Did you know that exercise is one of the most important things you can do to protect your health as you age? According to the Center for Disease Control, exercise can reduce your risk of developing high blood pressure, heart disease, diabetes, and colon cancer, and it can help you manage the symptoms of chronic conditions like arthritis and Parkinson’s disease by increasing stamina and strength.
Unfortunately, the majority of people over the age of 60 live sedentary lifestyles, with many spending 6-8 hours sitting each day. The good news is that it doesn’t take much to achieve the health benefits of regular exercise. You don’t have to hit the gym or do strenuous exercise for hours each week. In fact, you can greatly improve your health, strength, and stamina by doing just 30 minutes of gentle exercise on most days.
Why Exercise Is Vital for Senior Health
As people age, they tend to reduce the amount of physical activity they engage in, causing loss of muscle strength and cardiovascular stamina. They may also develop chronic conditions that prevent them from exercising the way they used to. But even if you have to change your routine, exercising is an important part of building and maintaining strength, flexibility, balance, and endurance. Exercise supports better health in your golden years by:
- Preventing heart disease and other illnesses
- Increasing balance and flexibility
- Supporting mood stability and promoting a positive outlook
- Supporting functional ability for daily routines
- Promoting healthy sleep
- Reducing your fall risk by improving balance and muscle strength
Start With These 6 Gentle Exercises For Seniors
You don’t have to join a class, buy special equipment, or even leave the house to benefit from exercise. There are plenty of things you can do in the comfort of your own home to improve your health. Talk to your doctor about developing the best exercise program for your current fitness level and health needs, and then consider these exercises to get you started:
Yoga combines gentle stretching and muscle toning to give you a low-impact workout that still builds strength and helps improve balance. If you haven’t exercised in a while, yoga and other similar exercise programs may be a good way to ease back into a regular routine.
Water aerobics is another excellent low-impact activity that will provide essential aerobic exercise to strengthen your heart while remaining easy on the joints. If you join a class, you also get to enjoy working out with other people, which can be a great way to make social connections and receive motivation.
Walking is probably the most popular exercise for seniors because it is so simple. It doesn’t require any equipment and it can be done anywhere. If you haven’t exercised in a while, start by walking inside your house. When you feel up to it, you can head outdoors for a walk through your neighborhood or ask a friend to meet you at the mall to walk a few laps indoors.

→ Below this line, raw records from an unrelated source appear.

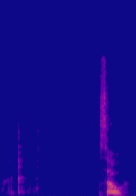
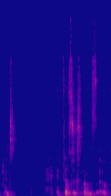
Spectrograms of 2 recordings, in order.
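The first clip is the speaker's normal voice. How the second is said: whisper; 14 dB quieter than usual. Real, not acted. Hushed remark about weighty packaging.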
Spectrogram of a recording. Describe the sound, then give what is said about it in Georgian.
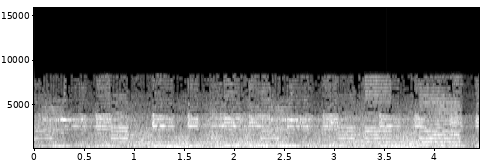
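Car horns blare from an activist motorcade driving through central Tbilisi streets to protest fuel prices. Sustained, overlapping honks sound continuously over loud traffic noise. “აქტივისტებისგან შემდგარმა საავტომობილო კოლონამ თბილისის ცენტრალური ქუჩები ხმოვანი სიგნალების თანხლებით შემოიარა”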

Gentle stretching helps you maintain full range of motion in your joints, which is important for retaining your ability to engage in routine daily activities. Yoga and tai chi are excellent ways to incorporate stretching into your exercise program, but you can also do simple stretching exercises to limber up important muscles groups such as your calves, hamstrings, quadriceps, shoulders, and arms.
Many people shy away from strength training because the idea of lifting weights makes them think of a bulky gym rat. But strength training is important for preventing muscle loss and maintaining your balance and stamina. Start with exercises like bicep curls, shoulder raises, squats, leg raises, and toe raises, adding weight gradually as you build strength.
If you have trouble with balance, you can still improve muscle strength by starting with simple exercises performed while sitting down. Strengthen your legs with toe taps, heel raises, and knee lifts, and tone your upper body with bicep curls, shoulder blade squeezes, shoulder and neck stretches, and arm raises. As you become stronger, you can add in light weights to improve strength.
As part of an overall commitment to a healthy lifestyle, exercise can help you stay active longer and reduce your risk of losing mobility. Whatever exercise program you choose, be sure to talk to your doctor, start slowly, and build up over time. Increasing the length of exercise sessions and adding too much too quickly are the most common reasons seniors experience injuries during exercise. Listen to your body, and when you feel tired, take a break. It’s also important to build rest days into your week so that your body has a chance to recover.